Doody said those factors alone would serve as a deterrent.
“She knows the result of committing an offence like this,” he said. “She acted out of character. She was suffering from unusual stress as a result of the abuse she had been experiencing from her husband.”
She has no prior criminal record, and Doody said a conviction would interfere with her potential employment as a personal support worker.
“It is clearly in her interest that she be granted a discharge,” he ruled. “In many cases it would be inappropriate to grant a discharge for an assault on a child in the offender’s care. I am satisfied that it would not be contrary to the public’s interest to do so in this case.”

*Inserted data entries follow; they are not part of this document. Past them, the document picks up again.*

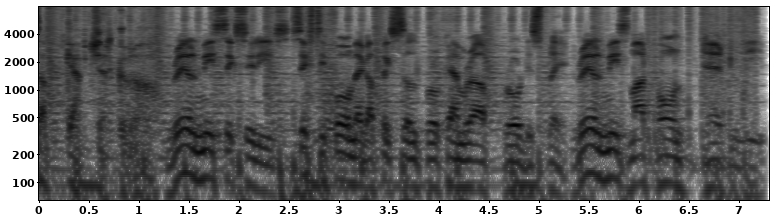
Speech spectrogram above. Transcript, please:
सब कैप्चर करो। Realme six series 64 megapixel pro camera pro display real smartphone dare to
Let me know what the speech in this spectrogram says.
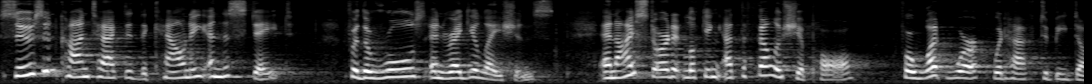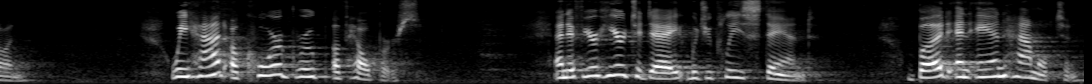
Susan contacted the county and the state for the rules and regulations, and I started looking at the fellowship hall for what work would have to be done. We had a core group of helpers and if you're here today, would you please stand? Bud and Ann Hamilton,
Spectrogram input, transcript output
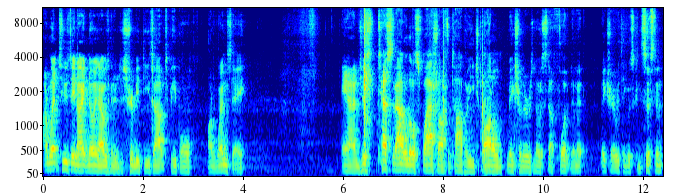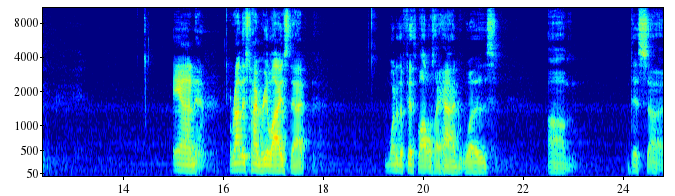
I went Tuesday night knowing I was going to distribute these out to people on Wednesday and just tested out a little splash off the top of each bottle, make sure there was no stuff floating in it, make sure everything was consistent. And around this time realized that one of the fifth bottles I had was um, this uh,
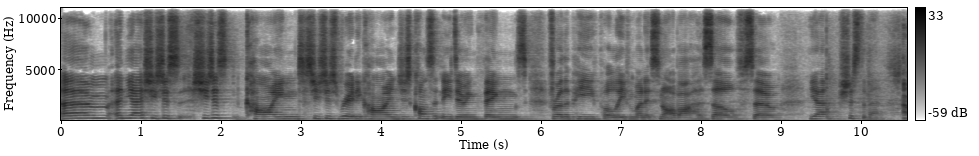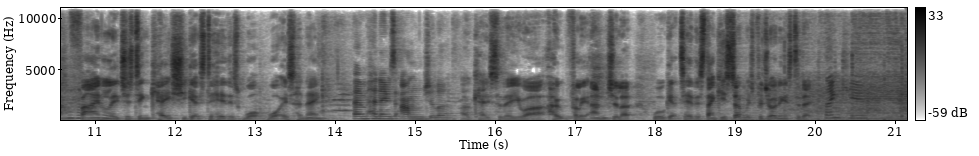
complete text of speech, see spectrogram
Um, and yeah, she's just she's just kind. She's just really kind. She's constantly doing things for other people, even when it's not about herself. So yeah, she's just the best. And finally, just in case she gets to hear this, what what is her name? Um, her name's Angela. Okay, so there you are. Hopefully, Angela will get to hear this. Thank you so much for joining us today. Thank you.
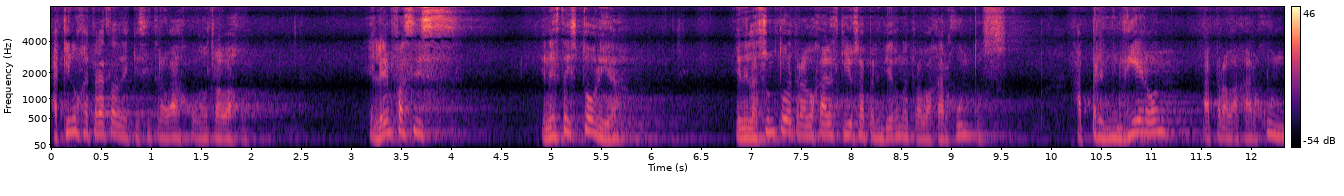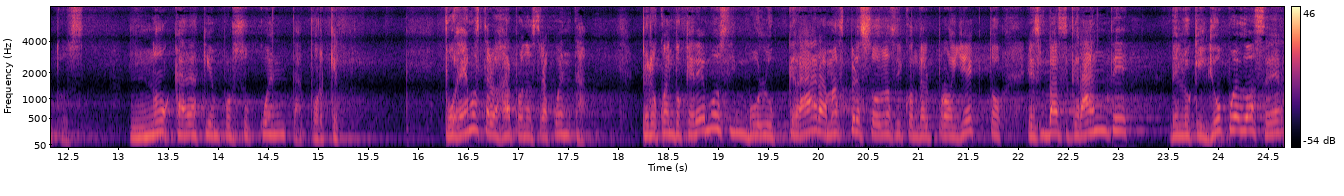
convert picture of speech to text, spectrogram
Aquí no se trata de que si trabajo o no trabajo. El énfasis en esta historia, en el asunto de trabajar, es que ellos aprendieron a trabajar juntos. Aprendieron a trabajar juntos. No cada quien por su cuenta, porque podemos trabajar por nuestra cuenta, pero cuando queremos involucrar a más personas y cuando el proyecto es más grande de lo que yo puedo hacer,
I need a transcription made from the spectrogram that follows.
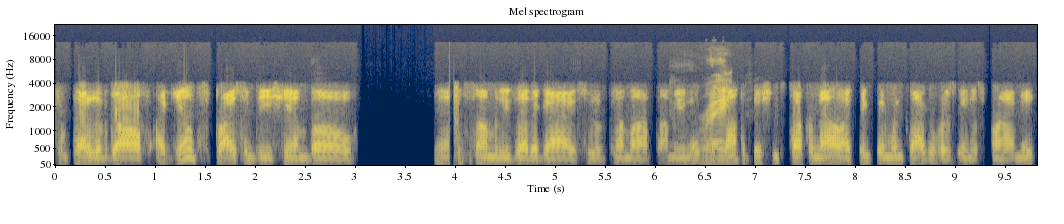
competitive golf against Bryson DeChambeau and some of these other guys who have come up. I mean, right. the competition's tougher now, I think, than when Tiger was in his prime. It,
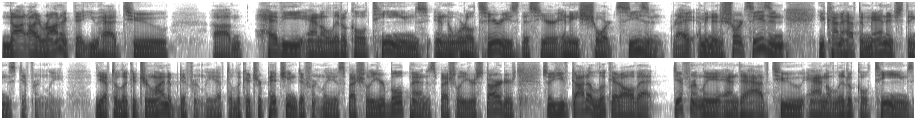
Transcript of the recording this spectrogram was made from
not ironic that you had two um, heavy analytical teams in the World Series this year in a short season, right? I mean, in a short season, you kind of have to manage things differently. You have to look at your lineup differently. You have to look at your pitching differently, especially your bullpen, especially your starters. So you've got to look at all that differently and to have two analytical teams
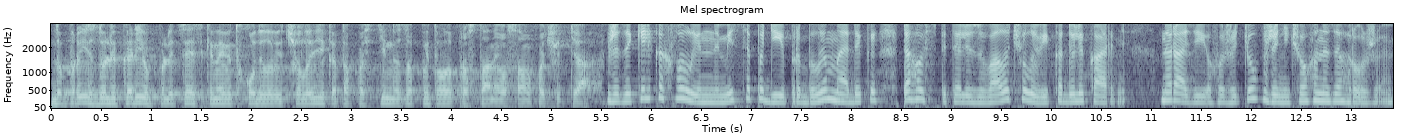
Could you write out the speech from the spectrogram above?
До приїзду лікарів поліцейські не відходили від чоловіка та постійно запитували про стан його самопочуття. Вже за кілька хвилин на місце події прибули медики та госпіталізували чоловіка до лікарні. Наразі його життю вже нічого не загрожує.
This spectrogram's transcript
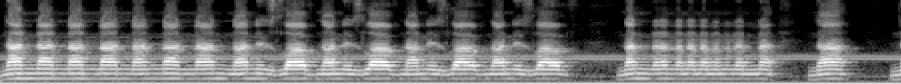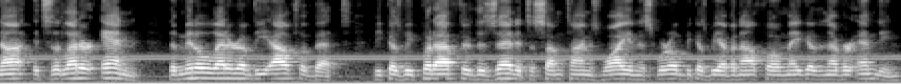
None, none, none, none, none, none, none, none is love, none is love, none is love, none is love, none, none, none, none, none, none, none, na, na. It's the letter N the middle letter of the alphabet because we put after the Z, it's a sometimes Y in this world because we have an alpha omega the never ending.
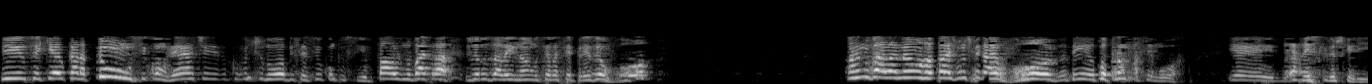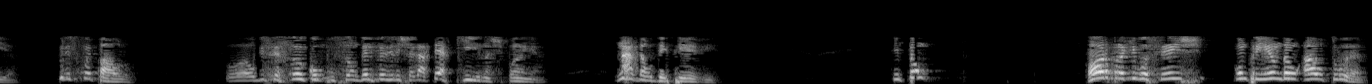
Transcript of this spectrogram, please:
e não sei o que, aí o cara, tum, se converte e continuou obsessivo compulsivo. Paulo não vai para Jerusalém não, você vai ser preso. Eu vou. Mas não vai lá não, rapaz, vamos pegar. Eu vou, eu estou pronto para ser morto. E era isso que Deus queria. Por isso foi Paulo. A obsessão e compulsão dele fez ele chegar até aqui na Espanha. Nada o deteve. Então, oro para que vocês compreendam a altura.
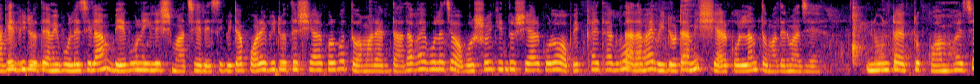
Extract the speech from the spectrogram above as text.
আগের ভিডিওতে আমি বলেছিলাম বেগুন ইলিশ মাছের রেসিপিটা পরের ভিডিওতে শেয়ার করব। তো আমার এক দাদা ভাই বলেছে অবশ্যই কিন্তু শেয়ার করো অপেক্ষায় থাকব। দাদা ভাই ভিডিওটা আমি শেয়ার করলাম তোমাদের মাঝে। নুনটা একটু কম হয়েছে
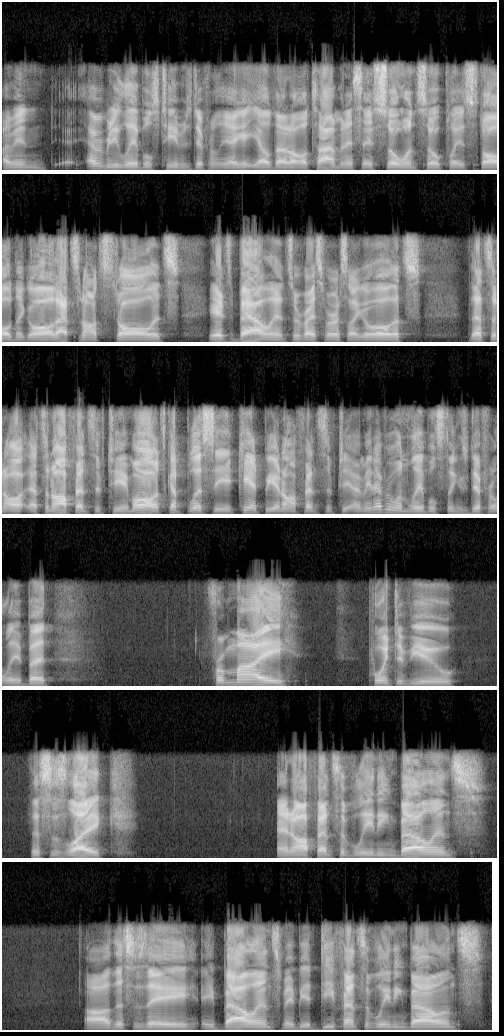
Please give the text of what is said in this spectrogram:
I mean, everybody labels teams differently. I get yelled at all the time, and I say so and so plays stall, and they go, "Oh, that's not stall. It's it's balance," or vice versa. I go, "Oh, that's that's an that's an offensive team. Oh, it's got Blissey. It can't be an offensive team. I mean, everyone labels things differently, but from my point of view, this is like an offensive leaning balance. Uh, this is a a balance, maybe a defensive leaning balance.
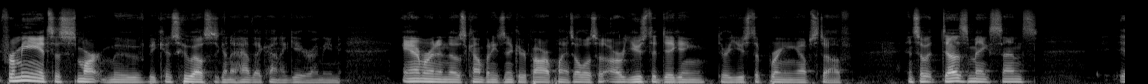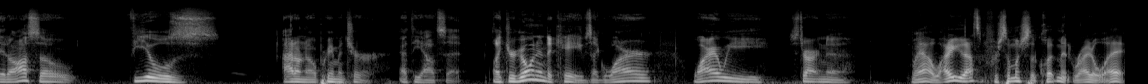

During sentencing, the Crown argued it would be “unsafe” for the woman to ever be employed as a personal support worker, and complained the discharge would not be evident to a potential employer conducting a background check.
“That is not so,” the judge countered.
Doody explained the discharge would be discoverable by a “vulnerable sector check,” which is required for personal support workers. Her guilty plea and subsequent discharge will be logged in that database for three years.
“More than three years has passed since the date of the offence, and the defendant has not been charged with any further offences,” Doody ruled. “I do not believe there is a significant possibility the defendant would commit such an offence again.”
Though she was freed from the burden of her trial, the woman said she still lives in fear.
She has spoken with her lawyer and with her probation officer about the alleged domestic abuse, and has reported the continued threats to police.
She says she recently pulled a GPS tracking device from her car, though there is no evidence to suggest who placed it there.
“I can confirm that complaints were made to police. I don’t know whether police plan to charge him,” said Ertel, her lawyer. “The GPS claim seems to be independently confirmed by text messages and an uncanny ability to show up where she was.”
The husband did not answer questions asking about the GPS tracking device.
The woman still awaits a separate resolution on proceedings making their way through family court.
“I’m even afraid if I got full custody of my kids because I’m afraid he’s going to lose it,” she said. “As long as he has control of the kids everything is fine, and I just try to keep the peace as much as possible.
“But I am the mother of the kids and I will never, ever give up on the children.”
Source : https://ottawacitizen.com/news/local-news/guilty-but-also-a-victim-how-an-ottawa-court-case-was-upended-after-a-woman-re-lived-her-pain3567